An investigation by Radio-Canada Acadie has revealed a list of names of crab fishermen who had their boat-building loans forgiven by the provincial government.
In 2016, the public learned that from 2000 to 2008, the New Brunswick government spent approximately $10 million to erase the debts of 15 fishermen. They were given loans in the 1980s and 1990s as part of a provincial lending program organized by the department of Agriculture, Aquaculture, and Fisheries.
At the time of the discovery in June 2016, the loan program, known as "Fishermen's Loan Board" was criticized by the former executive director of the fishermen's union, Jean St. Cyr, as a "program with good intentions, but from a financial point of view, didn't make any sense."

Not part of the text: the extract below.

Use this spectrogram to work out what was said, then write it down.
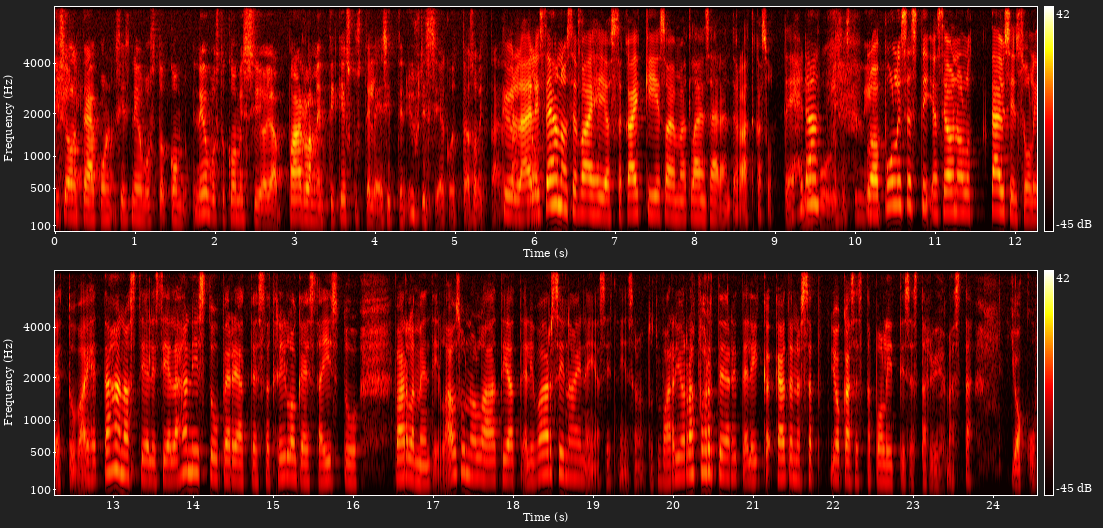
Niin se on tämä, kun siis neuvostokom, neuvostokomissio ja parlamentti keskustelee sitten yhdessä ja koittaa sovittaa. Kyllä, eli sehän on se vaihe, jossa kaikki isoimmat lainsäädäntöratkaisut tehdään. Lopullisesti. Niin. Lopullisesti, ja se on ollut täysin suljettu vaihe tähän asti, eli siellä hän istuu periaatteessa, trilogeista istuu parlamentin lausunnonlaatijat, eli varsinainen ja sitten niin sanotut varjoraporteerit, eli käytännössä jokaisesta poliittisesta ryhmästä joku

|Albert A Noel||$988,156||$1,272,548|
|Aurèle J. Haché||$693,514||$586,153|
|Martin et Jean-Gilles Chiasson||$1,184,031||$690,485|
|Martin M. Chiasson||$1,189,111||$900,792|
|Robert Florentin Haché||$1,767,541||$1,512,531|
|Robert G Haché||$1,116,842||$1,364,827|
Fishermen speak out
Paul Noël, a longtime crab fisherman from Lamèque, was surprised to read the list of fishermen — his colleagues.
"I knew that some of them had their debts forgiven, crab and shrimp fishermen, but I didn't know there were so many crab fishermen. I don't understand, the majority of fishermen have to pay for their boats," he said
"I had debts like the others, and I paid them off."
Noël believes that since the price of crab has risen, most fishermen should have the means to make payments on their boat loans.
Other fishermen have pointed out that many on the list of forgiven debts are Progressive Conservative supporters.
"I paid for two boats, and I don't understand why they haven't been able to pay for theirs. Maybe it's politics," said Gildard Haché, a retired Pointe-Sauvage fisherman.
He says the fishermen received a "nice gift."
Some shrimp fishermen ended up amassing debts more expensive than the value of their boats. Former Liberal MLA Bernard Thériault believes that in these cases, the move to forgive the debts by the provincial government was justified.
"The debt started growing even before the boat was in the water. Sometimes, it was the fault of the fishermen, and sometimes it wasn't," he said.
Thériault believes the file should be studied further.